Lowering SCC and proper sanitation can improve the overall quality of milk
Producing a quality product is of the utmost importance when it comes to agricultural products, and dairy is no exception. Proper preparation and sanitation practices are crucial to boosting the quality of milk.
“To me, the definition of milk quality is the cell count in the milk,” Donna Amaral-Phillips, Extension Professor and Extension Dairy Specialist with the University of Kentucky, said.
Achieving higher milk quality refers to lowering the somatic cell count. “Somatic cell count (SCC) is the total number of cells per milliliter in milk. Primarily, SCC is composed of leukocytes, or white blood cells, that are produced by the cow’s immune system to fight an inflammation in the mammary gland, or mastitis. Since leukocytes in the udder increase as the inflammation worsens, SCC provides an indication of the degree of mastitis in an individual cow or in the herd if bulk tank milk is monitored,” said Michael Looper, Professor and Department Head-Animal Science with the University of Arkansas.
According to Reagan Bluel, University of Extension Dairy Field Specialist, a 250,000 cell count is considered high, and a 50,000 or less cell count is considered low.
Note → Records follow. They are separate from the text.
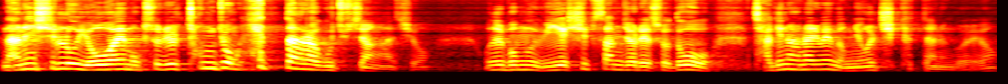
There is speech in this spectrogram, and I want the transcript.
나는 실로 여호와의 목소리를 청종했다라고 주장하죠. 오늘 보면 위에 13절에서도 자기는 하나님의 명령을 지켰다는 거예요.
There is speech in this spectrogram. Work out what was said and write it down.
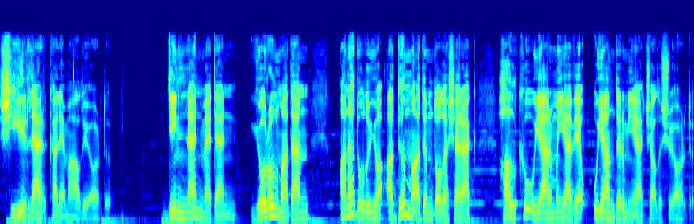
şiirler kaleme alıyordu. Dinlenmeden, yorulmadan Anadolu'yu adım adım dolaşarak halkı uyarmaya ve uyandırmaya çalışıyordu.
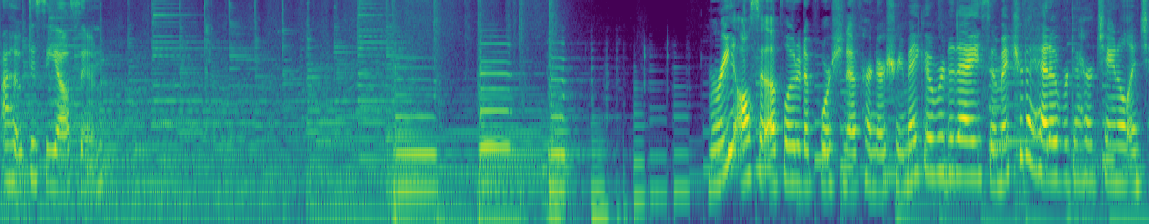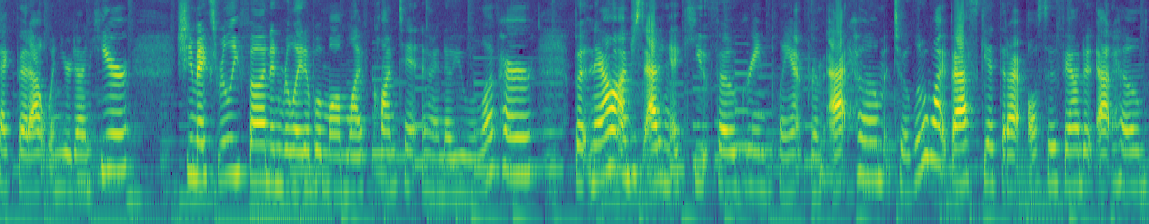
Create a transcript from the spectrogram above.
I hope to see y'all soon. Marie also uploaded a portion of her nursery makeover today, so make sure to head over to her channel and check that out when you're done here. She makes really fun and relatable mom life content and I know you will love her. But now I'm just adding a cute faux green plant from At Home to a little white basket that I also found at At Home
When it comes to lowering the SCC and achieving higher milk quality, “environmental management has a lot to do with it,” Amaral-Phillips said. Producers need to evaluate things like their barn maintenance, pasture and shade tree rotation system, and treatment and handling of cows; all of these things can contribute to the occurrence of environmental pathogens that can result in a high SCC and mastitis. If cows are kept in a clean, dry environment, are handled in an appropriate, low-stress manner and are fed and cared for with the cow’s immune system in mind, this can help boost milk quality.
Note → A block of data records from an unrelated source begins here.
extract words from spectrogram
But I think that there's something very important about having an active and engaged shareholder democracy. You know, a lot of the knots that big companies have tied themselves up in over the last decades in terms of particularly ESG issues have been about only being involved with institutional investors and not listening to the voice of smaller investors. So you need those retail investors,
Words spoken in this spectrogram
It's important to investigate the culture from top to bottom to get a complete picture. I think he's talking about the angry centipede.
Milking parlor practices
“Prepping the animal is huge,” Bluel said. Cows should be prepped with a teat dip to clean the teats and then producers should hand strip the teat for a squirt or two into a strip cup – this will allow the producer to check for any flakes or discolored milk, which indicates mastitis.
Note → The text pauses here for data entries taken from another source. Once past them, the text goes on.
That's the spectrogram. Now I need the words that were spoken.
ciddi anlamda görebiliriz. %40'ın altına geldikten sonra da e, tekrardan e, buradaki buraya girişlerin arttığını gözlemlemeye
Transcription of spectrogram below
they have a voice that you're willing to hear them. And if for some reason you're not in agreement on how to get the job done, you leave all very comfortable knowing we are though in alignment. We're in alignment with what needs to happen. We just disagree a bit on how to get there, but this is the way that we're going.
Cleaning and stripping the teat will encourage the cow to let down oxytocin, which releases the milk. A short pause is necessary before applying the milking machine to maximize milk output.
“The perfect window is 60 to 90 seconds after udder preparation,” Bluel said. It takes approximately 60 seconds for oxytocin to go from the brain to the mammary gland. Allowing that slight pause before hooking the cow up to the machine results in good milk production and good sphincter health.
“Improper milking procedure damages the sphincter and can create mastitis from bacteria.”
All milking equipment must be kept clean, sanitized and as dry as possible to avoid spreading pathogens that lead to mastitis and increased SCC, and therefore lower-quality milk.
“Make sure everyone involved (in milking) follows and understands procedures,” Amaral-Phillip advised.
“The place to cut corners is not parlor management,” Bluel added.
Cows that have a low SCC will produce 4 more pounds of milk per day than cows with a high SCC, Bluel explained. A cow with a high SCC is trying to fight off pathogens, where as a cow with a low SCC puts her time into production and she also just has a healthier mammary gland.
A cow with a low SCC count will also cost the producer less.
“The average cost of a case of clinical mastitis is $440 within the first 30 days,” Bluel said. “So prevention is huge.”
If a cow persists with a high SCC count despite appropriate management and milking parlor practices, it’s recommended that she be culled from the herd so that resources can be allocated to cows with lower SCCs.